Approximately one week later. Ghanaweb.com had carried a very contentious news item one morning, and once both men got home in the evening, they went online to share their thoughts, as usual. As they would later find out, Awudu operated under the moniker “Mugu Mugu,” whereas Joseph’s pseudonym was “No One Cares.” Below is an outline of the heated exchanges that took place between both men on ghanaweb.com that fateful evening.

“No One Cares”: How can an idiotic [expletive] like you support such a useless project by the NPP? “Mugu Mugu”: It is you who is an idiot, to the 10th degree! Your mother must have been a prostitute! “No One Cares”: You retarded vermin, you are nothing but a piece of [expletive]! “Mugu Mugu”: I wish I could wring off your neck and fry your imbecilic brain! You cheap toad!

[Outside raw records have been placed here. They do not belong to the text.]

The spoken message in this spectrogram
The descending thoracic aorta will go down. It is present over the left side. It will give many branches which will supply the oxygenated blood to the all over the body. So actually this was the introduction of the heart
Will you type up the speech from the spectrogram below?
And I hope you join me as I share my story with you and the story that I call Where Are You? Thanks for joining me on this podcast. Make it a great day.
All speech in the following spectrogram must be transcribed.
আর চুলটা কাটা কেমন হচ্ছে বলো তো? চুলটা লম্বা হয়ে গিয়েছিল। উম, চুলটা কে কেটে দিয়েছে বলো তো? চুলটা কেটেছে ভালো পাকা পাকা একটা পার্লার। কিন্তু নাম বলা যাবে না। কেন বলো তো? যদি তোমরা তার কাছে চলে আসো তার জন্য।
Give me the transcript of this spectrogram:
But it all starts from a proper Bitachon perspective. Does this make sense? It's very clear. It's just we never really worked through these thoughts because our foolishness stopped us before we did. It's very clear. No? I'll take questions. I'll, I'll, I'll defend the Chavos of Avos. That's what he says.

After some additional indecorous words, both Awudu and Joseph retired for the evening. A few days later, during one of their lunch-room chats, Joseph Manu revealed to his good friend, Awudu Nkulenu, how someone had called the former’s mother a prostitute on ghanaweb.com, a situation that had left the aggrieved man incensed still! And to Joseph Manu’s horror, Awudu Nkulenu, perhaps preferring to incur his friend’s wrath rather than walk around with such a heavy burden on his heart, revealed that he was the one who operated under the moniker “Mugu Mugu.” While both men said the event was no big deal ? after all, neither party was innocent in the matter ? it became clear that Joseph Manu was less willing to forgive. Today, the once budding friendship between Joseph Manu and Awudu Nkulenu has reached an emotional cul-de-sac, with very little chance of restoration or progress. The fiancées of both men, once close friends themselves, have also gone their separate ways. It is obvious from this story that bad things can happen if we abuse the anonymity of cyberspace to wreak havoc on others; in fact, the consequences can be trickier than anyone can rationally envisage or fathom!

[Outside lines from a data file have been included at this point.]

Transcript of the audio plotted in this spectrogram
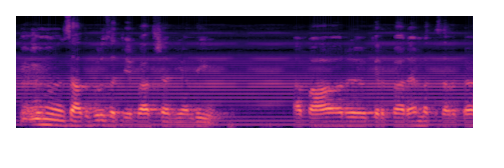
ਸਤਿਗੁਰੂ ਸੱਚੇ ਪਾਤਸ਼ਾਹ ਜੀਆਂ ਦੀ ਅਪਾਰ ਕਿਰਪਾ, ਰਹਿਮਤ, ਸਦਕਾ।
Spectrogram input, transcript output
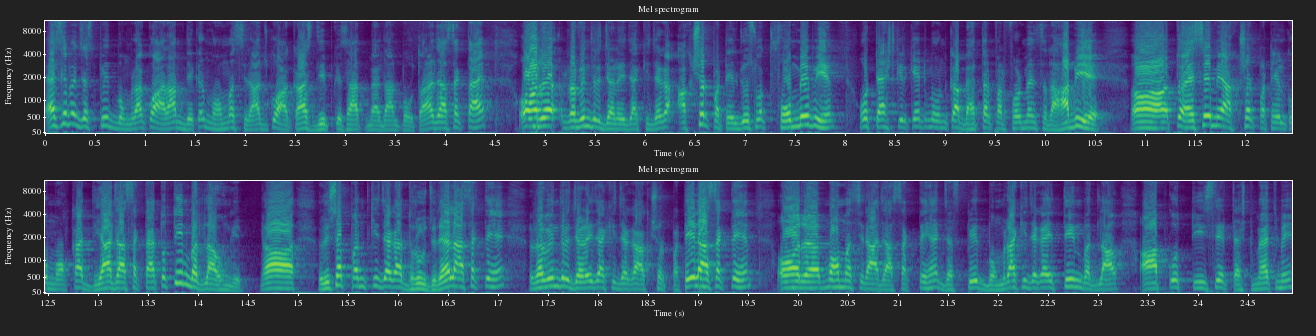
ऐसे में जसप्रीत बुमराह को आराम देकर मोहम्मद सिराज को आकाशदीप के साथ मैदान पर उतारा जा सकता है। और रविंद्र जडेजा की जगह अक्षर पटेल जो इस वक्त फॉर्म में भी है और टेस्ट क्रिकेट में उनका बेहतर परफॉर्मेंस रहा भी है। आ, तो ऐसे में अक्षर पटेल को मौका दिया जा सकता है। तो तीन बदलाव होंगे। ऋषभ पंत की जगह ध्रुव जुरैल आ सकते हैं रविंद्र जडेजा की जगह अक्षर पटेल आ सकते हैं और मोहम्मद सिराज आ सकते हैं जसप्रीत बुमराह की जगह तीन बदलाव आपको तीसरे टेस्ट मैच में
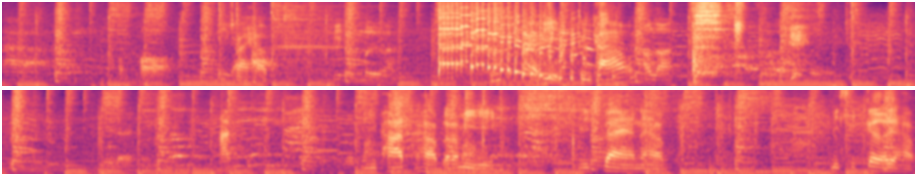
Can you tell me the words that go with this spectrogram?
ผ้าของคอนี่ใช่ครับมีถุงมือมั้ยแต่พี่ถุงเท้าเอาเหรอนี่เลยพัดมีพัดนะครับแล้วก็มีริสแบนนะครับ มีสติกเกอร์ด้วยครับ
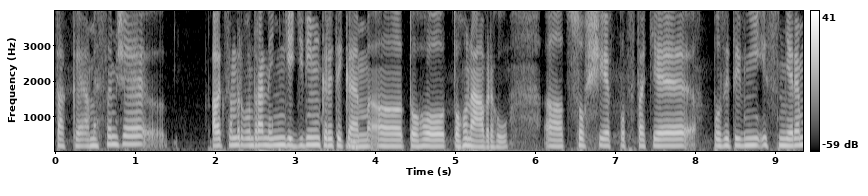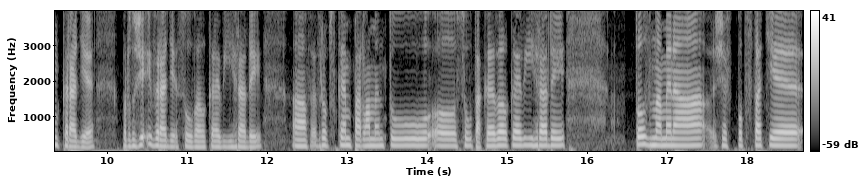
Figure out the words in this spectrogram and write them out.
Tak já myslím, že Aleksandr Vondra není jediným kritikem hmm. toho, toho návrhu, eh, což je v podstatě pozitivní i směrem k radě, protože i v radě jsou velké výhrady. V Evropském parlamentu jsou také velké výhrady. To znamená, že v podstatě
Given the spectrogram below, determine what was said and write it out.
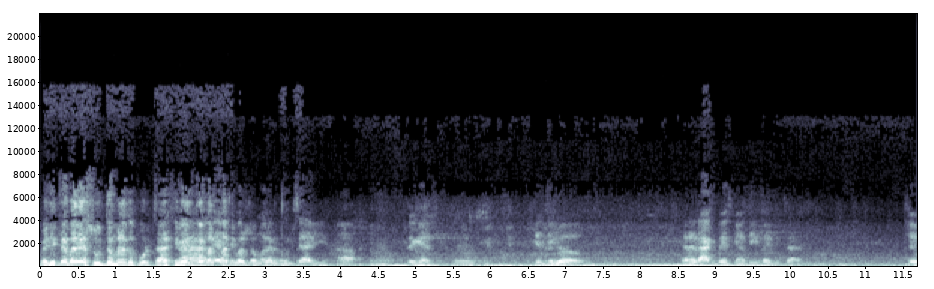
વેજીટેબલ એ શુદ્ધ મળે તો ફૂડ સારી વેજીટેબલ વેજીટેબલ તો મળે તો સારી હા. એ જીવો એને રાગદ્વેષ ક્યાંથી થાય બિચારા? જો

If you are moved by this sad story, then please join me in a pledge to reject foul language on ghanaweb.com. Simply register a response to this article and promise to treat all others in the forum with the respect and dignity that they deserve. We can all debate fiercely without resorting to the use of abusive and denigrating language. Together, we can all make ghanaweb.com a friendlier and more rewarding place to visit on a daily basis!

The writer, Daniel K. Pryce, holds a master’s degree in public administration from George Mason University, U.S.A. He is a member of the national honor society for public affairs and administration in the U.S.A. He can be reached at dpryce@cox.net.

Columnist: Pryce, Daniel K.